With July 2023 confirmed to be the world's hottest month on record globally, there is renewed focus on how London's museums are responding to the climate emergency. A recently installed group of works by the Argentinian artist Tomás Saraceno has possibly provided a blueprint—growing over the past two months to become a thriving sanctuary for wildlife.
The Hyde Park-based institution, for its current exhibition of Saraceno’s work, commissioned the artist to create several honeycomb-like sculptures, designed to house the entire strata of wildlife that live in London’s Kensington Gardens. They have been placed on the Grade II listed Serpentine South Gallery’s facade, grounds, roof as well as within its interiors.
The structures make up part of his Cloud Cities series, a set of suspended architectural models that are meant to propose new ways of thinking about how to live in harmony with the environment. Previous iterations have been designed as living space for visitors or filled with plant life.

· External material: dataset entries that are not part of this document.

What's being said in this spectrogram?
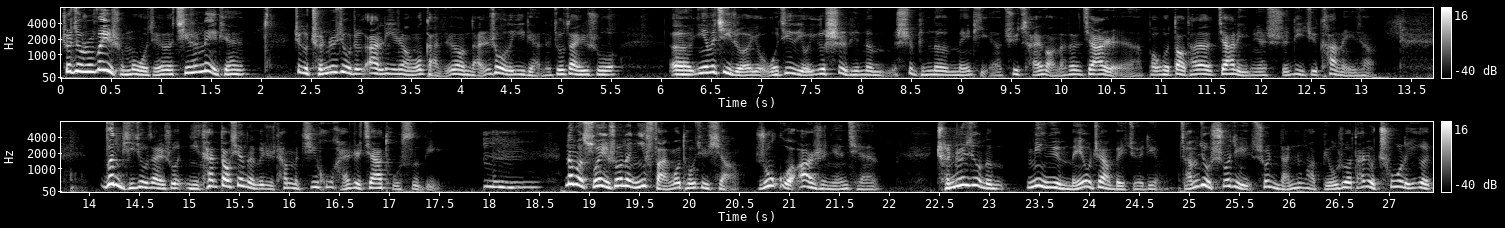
这就是为什么我觉得，其实那天这个陈之秀这个案例让我感觉到难受的一点呢，就在于说，呃，因为记者有，我记得有一个视频的视频的媒体啊，去采访了他的家人啊，包括到他的家里面实地去看了一下。问题就在于说，你看到现在为止，他们几乎还是家徒四壁。嗯嗯那么所以说呢，你反过头去想，如果二十年前陈春秀的命运没有这样被决定，咱们就说句说句难听话，比如说他就出了一个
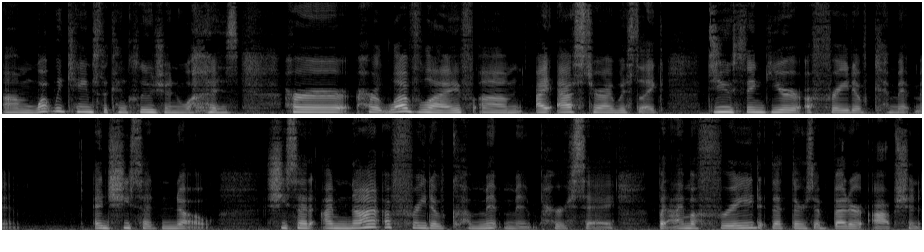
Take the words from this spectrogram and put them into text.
um, what we came to the conclusion was her her love life. Um, I asked her, I was like, "Do you think you're afraid of commitment?" And she said no. She said, "I'm not afraid of commitment per se." But I'm afraid that there's a better option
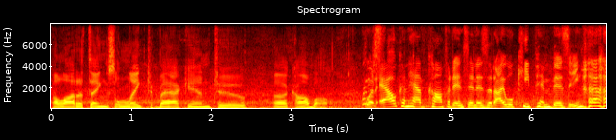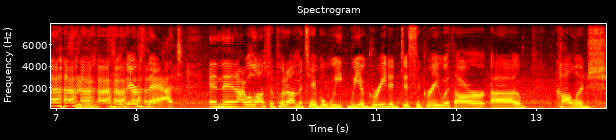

Saraceno, who trained first as an architect, has long engaged with nature and ecology as subjects, and has a particular interest in spiders. Inside the building, his exhibition Web(s) of Life (until 10 September) is oriented around a monumental installation representing webs built by various species of spider. Before opening the show, Saraceno learned about the various species of insects, birds and mammals that live in the lush urban parkland which surrounds the gallery, and designed structures for them. The temperature of the building itself is also controlled to appeal to insect, rather than human, life.
The objects were brimming with life at the Serpentine’s summer party on 27 June, where London’s assorted influencers, pop stars and models rubbed shoulders with the city’s top politicians and industry doyens.
Through the exhibition and the new sanctuaries, Saraceno has raised questions as to how new and unprecedented temperatures will impact on London's wildlife and how the city's cultural sector should respond. The works could also be seen to extend to its fullest limit another line of inquiry being undertaken by museums across the world: how to truly become diverse and welcoming spaces.
The Serpentine South Gallery is heritage listed, so making these alterations was an effortful process. Will they be removed once Saraceno’s show comes to an end? Let’s hope not.
- Tomás Saraceno in Collaboration: Web(s) of Life, until 10 September, Serpentine Galleries, London